── ENTRIES SHOWN ──
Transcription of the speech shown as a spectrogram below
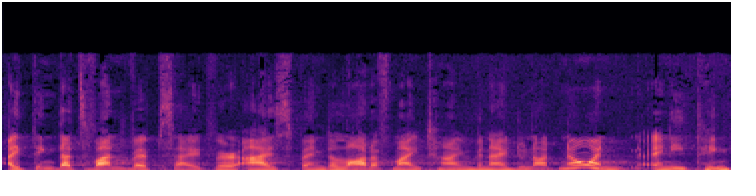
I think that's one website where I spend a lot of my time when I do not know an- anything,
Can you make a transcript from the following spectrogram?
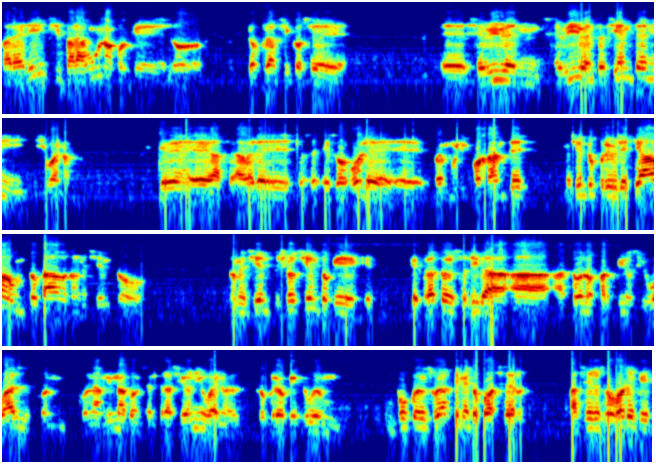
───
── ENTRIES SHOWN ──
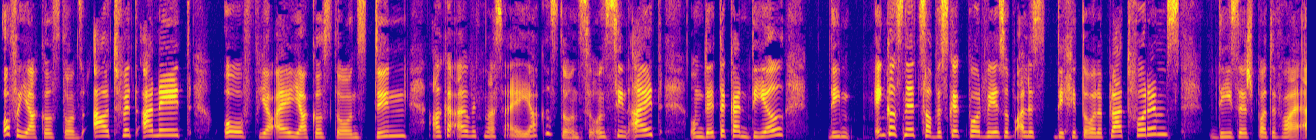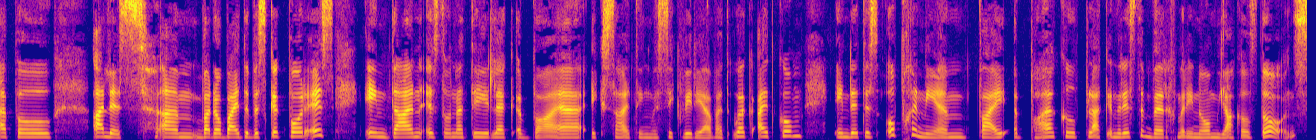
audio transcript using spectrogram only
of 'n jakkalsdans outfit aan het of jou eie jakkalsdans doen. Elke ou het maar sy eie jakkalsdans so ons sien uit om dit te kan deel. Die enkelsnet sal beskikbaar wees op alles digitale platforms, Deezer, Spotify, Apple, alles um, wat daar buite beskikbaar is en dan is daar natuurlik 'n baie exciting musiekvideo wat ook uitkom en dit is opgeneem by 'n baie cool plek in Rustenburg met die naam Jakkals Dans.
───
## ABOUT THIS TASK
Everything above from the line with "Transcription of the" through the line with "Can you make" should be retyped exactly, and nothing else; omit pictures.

## RESULT OF THIS TASK
Transcription of the speech shown as a spectrogram below
I think that's one website where I spend a lot of my time when I do not know an- anything,
Can you make a transcript from the following spectrogram?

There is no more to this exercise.